While support can look like many different things in practice, the feeling you get from the support is what matters most. Are you around people who make you feel heard, less alone, or comforted? Great! If not, consider something different by going on a grief retreat or finding a grief therapist to help support you along your journey.

At first, positive support may be hard to accept. Give yourself some grace and start slowly. Maybe one phone call to a dear friend to start. Or a text to a supportive family member, letting them in on your journey. As you begin to open up, you can expand your circle.

Spend Time Connected

Often, when we experience loss, we have the urge to disconnect and hide in our metaphorical (or sometimes literal) caves. While spending time alone and reflecting can be positive, too much of anything can be harmful. So, the next time you feel isolated, add something to your schedule that helps you feel connected. 

Connection can come in many forms. Maybe it’s with people, music, animals, plants, or nature. If you’re having a hard time thinking about what connection looks like to you, take some time to answer the following questions:

  • What did my loved one and I enjoy doing together?
  • Is there a way I can still do this in their honor?
  • What makes me feel alive?
  • What makes me feel in flow with the world around me? 
  • What did I enjoy doing as a child?
  • Who do I enjoy spending my time with?

Keep a list of ideas to stay connected, and the next time you’re looking for a way to honor your loved one, or if you’re having a low day, turn to this list to find something that will help you not feel so alone.

Initiate New Rituals

The rituals we shared with our loved ones can be some of the things we miss the most. While it’s great if you want to continue these rituals, it’s also okay to initiate new habits that help you heal AND honor your loved one.

New rituals may not always feel easy at first, so remember to be gentle with yourself. If you choose to start a daily walk to honor your loved one, don’t be surprised if there are days you spend the walk crying your eyes out. It’s okay. Just remember to breathe through the discomfort of a new healthy ritual, and know that doing something for yourself is a way of celebrating their remarkable life.

If you want some ideas to try, consider these:

  • Walk daily to connect with and maybe even talk to your loved one
  • Cook a home-cooked meal once a week
  • Go to their favorite park when you miss them
  • Get outside at sunrise and/or sunset
  • Cheers to their life as you drink a glass of water every morning
  • Stop to smell the flowers on their behalf
  • Set aside time to write down what you learn every week
  • Write three things you’re grateful for every day
  • Meditate every day
  • Volunteer every week
  • Grow and nurture a garden
  • Commit to and spend time every week on a new hobby
  • Write to your loved one on their birthday
  • Buy yourself flowers or a special gift for your birthday
  • Journal your progress every day, week, month, or year

As you try these new rituals, consider how they make you feel and keep the ones that work for you. Spend more time doing the things that feel right and honor your loved one and less on things that bring you down and make you feel isolated.

Remember, you’re not alone.

Sometimes, one step forward in your journey can feel like two steps back, and sometimes, we need to lean on others for support.
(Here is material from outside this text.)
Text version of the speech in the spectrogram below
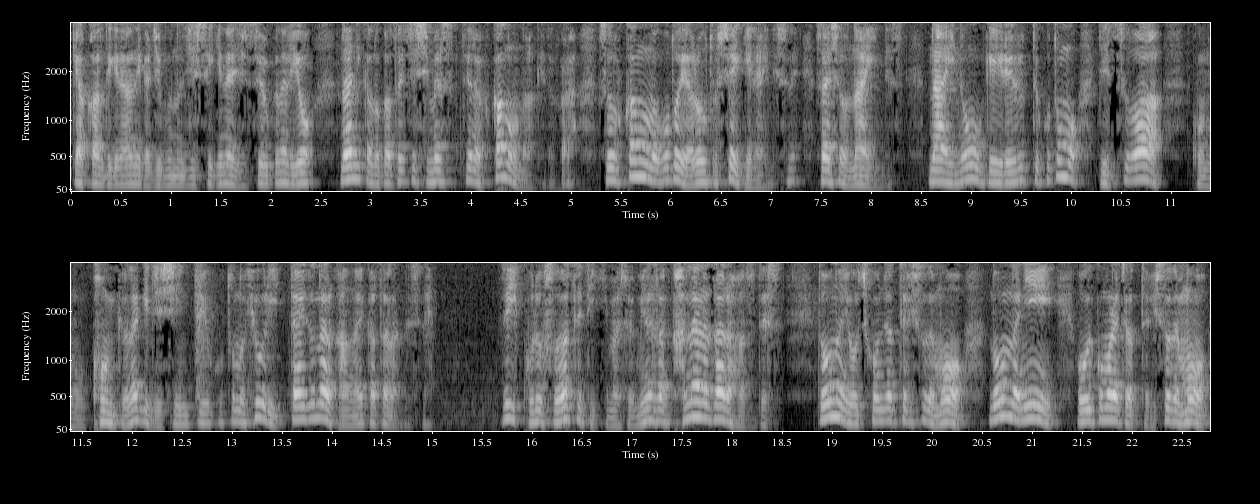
客観的な何か自分の実績なり実力なりを何かの形で示すっていうのは不可能なわけだから、その不可能なことをやろうとしちゃいけないんですね。最初はないんです。ないのを受け入れるってことも、実は、この根拠なき自信ということの表裏一体となる考え方なんですね。ぜひこれを育てていきましょう。皆さん必ずあるはずです。どんなに落ち込んじゃってる人でも、どんなに追い込まれちゃってる人でも、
Creating a new normal when you’ve lost someone you care about can be scary and intimidating, even impossible. But you can do it. Take things one day at a time, practice self-care, use your support system, and put one foot in front of the other.